I’d say forget the existential types part of what I proposed if allocators are fine without it. That can be done later and it makes this a bit less gargantuan a change.



Oh, so you’re talking about language items, giving errors like


extern crate core;

fn main(_: int, _: *const *const u8) -> int {
error: language item required, but not found: `begin_unwind`
error: language item required, but not found: `stack_exhausted`
error: language item required, but not found: `eh_personality`
error: aborting due to 3 previous errors

FWIW, this is actually a proper compile time error: the compiler is accurately detecting exactly what needs to be provided by the current program; the fact it’s not declared in a signature anywhere seems like a relatively minor point, compared to just focusing on it as a compiler diagnostic/documentation issue (i.e. it could be described as “using crate core requires the language item … to be defined”).

If this isn’t what you mean, could you provide a concrete example of the code and the error messages?

I don’t know enough OCaml to get a lot of value out of that blog (I don’t even know if I was reading the posts you were hinting at…), but it seems like you may be able to at least get the “sense” of it via traits/generics.

Why not? Either you can have each allocator argument be something like MyAlloc { local: ..., global: Rc<Allocator> } (possibly generic, MyAlloc<Rc<Allocator>>), or store the local state opaquely/internally inside the trait object pointer. (Maybe I’m misunderstanding… I also don’t quite understand how multi-parameter traits relate.)

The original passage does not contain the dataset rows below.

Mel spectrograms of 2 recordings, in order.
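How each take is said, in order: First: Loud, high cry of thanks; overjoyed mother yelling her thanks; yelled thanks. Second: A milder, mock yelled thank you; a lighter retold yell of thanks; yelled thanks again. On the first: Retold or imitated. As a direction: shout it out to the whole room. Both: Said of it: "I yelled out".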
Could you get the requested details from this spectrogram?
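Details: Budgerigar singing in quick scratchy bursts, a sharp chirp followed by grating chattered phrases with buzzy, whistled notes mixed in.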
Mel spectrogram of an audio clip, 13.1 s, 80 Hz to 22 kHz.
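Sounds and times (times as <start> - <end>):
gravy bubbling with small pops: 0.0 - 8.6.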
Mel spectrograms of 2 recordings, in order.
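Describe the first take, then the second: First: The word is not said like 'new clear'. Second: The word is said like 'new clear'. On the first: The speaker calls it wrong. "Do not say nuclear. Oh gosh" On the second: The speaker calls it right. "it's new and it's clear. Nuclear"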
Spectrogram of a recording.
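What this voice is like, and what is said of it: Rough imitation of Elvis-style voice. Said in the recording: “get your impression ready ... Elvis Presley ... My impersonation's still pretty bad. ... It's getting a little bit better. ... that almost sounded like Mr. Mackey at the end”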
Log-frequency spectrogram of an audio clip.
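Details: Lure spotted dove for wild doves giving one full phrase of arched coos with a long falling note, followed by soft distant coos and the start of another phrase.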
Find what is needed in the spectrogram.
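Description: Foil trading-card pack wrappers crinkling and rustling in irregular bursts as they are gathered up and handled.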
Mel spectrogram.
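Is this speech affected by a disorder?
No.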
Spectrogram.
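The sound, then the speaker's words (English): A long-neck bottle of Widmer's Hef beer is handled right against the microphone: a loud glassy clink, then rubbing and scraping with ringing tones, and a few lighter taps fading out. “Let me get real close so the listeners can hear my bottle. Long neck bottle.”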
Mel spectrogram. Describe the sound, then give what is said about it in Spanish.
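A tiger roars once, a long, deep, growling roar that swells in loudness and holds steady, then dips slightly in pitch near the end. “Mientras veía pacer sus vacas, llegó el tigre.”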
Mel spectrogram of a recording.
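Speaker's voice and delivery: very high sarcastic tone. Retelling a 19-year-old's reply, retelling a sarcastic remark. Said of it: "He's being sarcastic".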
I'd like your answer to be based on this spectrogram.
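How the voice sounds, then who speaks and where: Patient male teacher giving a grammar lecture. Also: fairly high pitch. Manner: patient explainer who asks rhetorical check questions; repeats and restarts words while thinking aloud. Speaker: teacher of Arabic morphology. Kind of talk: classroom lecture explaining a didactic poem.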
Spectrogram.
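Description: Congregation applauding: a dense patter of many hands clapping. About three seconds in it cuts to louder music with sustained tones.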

I was careful to avoid saying it was a problem, because it’s not; it just needs to be explicitly mentioned and handled when talking about existentials. In any case, the current plan for how Rust will handle this is DST (mostly implemented, AIUI).



An allocator primarily needs mutable global state. I’m anticipating this usage:

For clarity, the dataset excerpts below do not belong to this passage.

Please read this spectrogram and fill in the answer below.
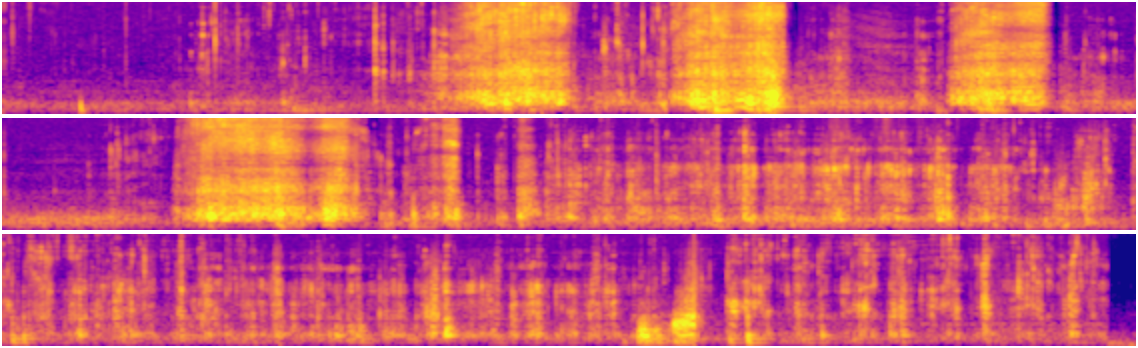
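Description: Udon noodles slurped from a bowl in four loud pulls in the first half, then chewed with many small wet clicks.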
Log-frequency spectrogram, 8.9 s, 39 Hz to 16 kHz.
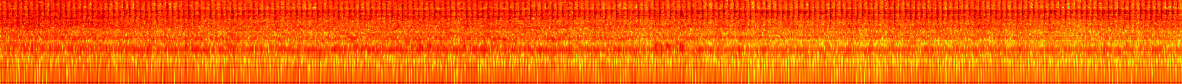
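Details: Audi B7 A4 1.8T, tuned, new cam chain tensioner, hot idle: steady light top-end ticking about three per second, only when hot; owner suspects insufficient oil pressure to the tensioner at idle, not confirmed.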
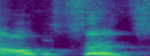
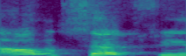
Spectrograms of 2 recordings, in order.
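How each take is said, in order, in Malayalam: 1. ഈ വാക്ക് അവസാനിക്കുന്നത് 'selves' ശബ്ദത്തോടെയാണ്. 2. ഈ വാക്ക് അവസാനിക്കുന്നത് ചേർത്ത 'fee' ശബ്ദത്തോടെയാണ്. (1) "അവർ സെൽസ് എന്നാണ് കേട്ടോ" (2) "അവർ സെൽഫി എന്നല്ല കേട്ടോ മോനെ"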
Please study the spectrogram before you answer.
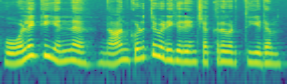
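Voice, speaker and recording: A woman's voice: medium pitch, lively intonation, fairly quick, a little mellow, close to an everyday voice. A woman voicing a proud, hot-tempered middle-aged male fort commander in an audiobook, speaking brusquely and with suspicion. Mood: suspicious. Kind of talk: audiobook character voice.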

struct MyAlloc {
    state: Rc<RefCell<MyGlobalState>>
impl Allocator for MyAlloc { ... }


Huon: So as far as I know, there are 5 kinds of vaguely import-like mechanism one can use in Rust:

  • extern crate
  • use (module)
  • lang items
  • extern function declarations
  • trait implementation

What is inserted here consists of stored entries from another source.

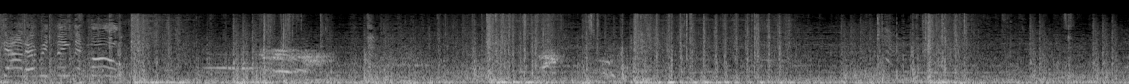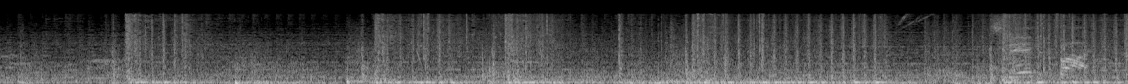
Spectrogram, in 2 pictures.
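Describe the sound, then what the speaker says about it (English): Machine gun fire in the video game Detroit: Become Human, dense and continuous bursts of loud shots with scattered impacts throughout. "That machine gun is taking down everything that moves!"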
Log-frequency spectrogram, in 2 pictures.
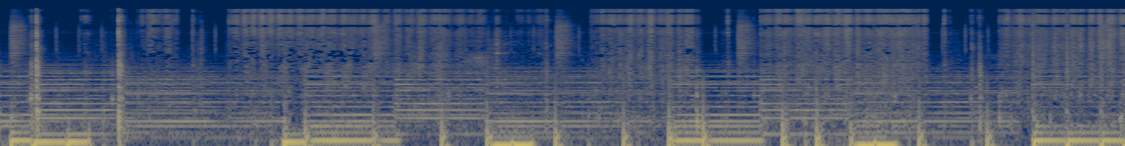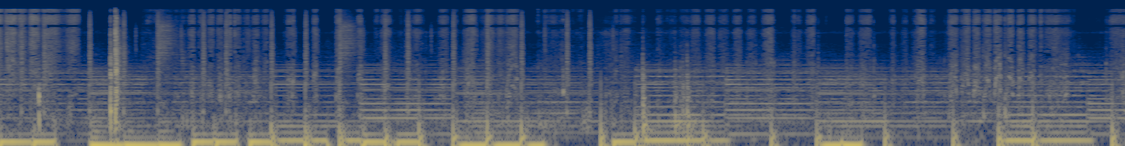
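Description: Small bristle dauber brush scrubbing saddle-soap lather into the leather sole and rubber heel of a shoe, in repeated rubbing strokes that come and go every second or so.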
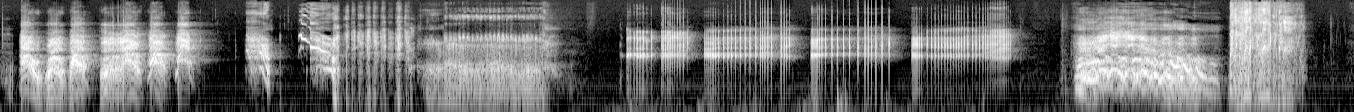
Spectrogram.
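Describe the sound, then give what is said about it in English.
A voice actor imitates animal sounds, mostly a dog: barks, growls and panting come out in a series of separate vocal bursts with short pauses between them. “Oh, you've also done some animal effects on Dora. Can we hear some of your animal sounds?”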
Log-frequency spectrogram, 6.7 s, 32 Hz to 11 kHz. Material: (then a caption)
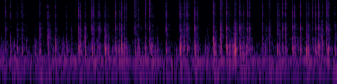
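Plastic. Fingertips and long nails, through knitted fingerless gloves, tap rapidly on a medium clear plastic storage box with rhinestone "Spooky Sparkles" stickers, full of ribbon spools and with no lid. The taps are short, dry clicks with a hollow body around 355 Hz and almost no ring, over a faint steady low hum.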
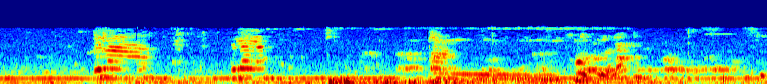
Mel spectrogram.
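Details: Domestic cat meeting a dog, giving several short, strained meows with wavering pitch, mixed with people talking, a steady electrical hum and thumps of handling.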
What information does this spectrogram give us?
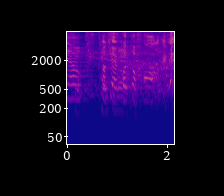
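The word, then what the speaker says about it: Fach: Did I pronounce it correctly? Close. Oh, F-A-C-H. Okay, what's the correct pronunciation? Fuck. What the fuck?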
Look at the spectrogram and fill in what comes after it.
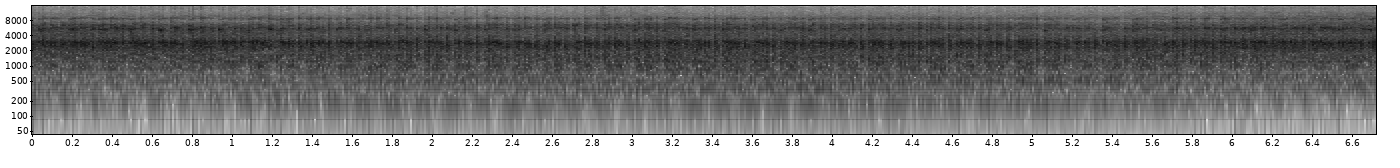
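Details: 2005 Ford 6.0 Powerstroke diesel, cold start at 17°F, injectors 1 and 5 bad: loud, clattery cold idle with an uneven, stumbling beat about twice a second; misfire from the faulty injectors.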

lang items shouldn’t be used in normal code so we can ignore those.

Use and extern crate mean exactly one satisfying module or crate can be used as a dependency within a program. More implementations can be made with conditional compilation, but that doesn’t work for instantiating the dependency different ways in one program.

trait implementation isn’t normally thought of as a import mechanism to my knowledge, but it does fit the bill in that by defining a few things local, one gets access to functionality defined elsewhere. Also it is the only one that allows multiple instantiations in that there can be multiple impls.

However what does one do if they want multiple instantiations where the functions to be imported have no common argument (that could be used to dispatch on for the trait). The best that can be done is add an argument of the same type to all of them and make a trait around that, with the idea that that each impl would involve a new zero-width type.



type DynAllocBox<T> = exists <A> (Alloc<A>, Box<T, A>) with selfless traits/Alloc, which IMO is much cleaner.



If you want to allow for dynamically-dispatched allocators, then allocators become non-zero-size (because of the vtable), and you do need to pass the allocator around as a parameter (because there are multiple allocators with the same type).


closed #10

This topic was automatically closed 90 days after the last reply. New replies are no longer allowed.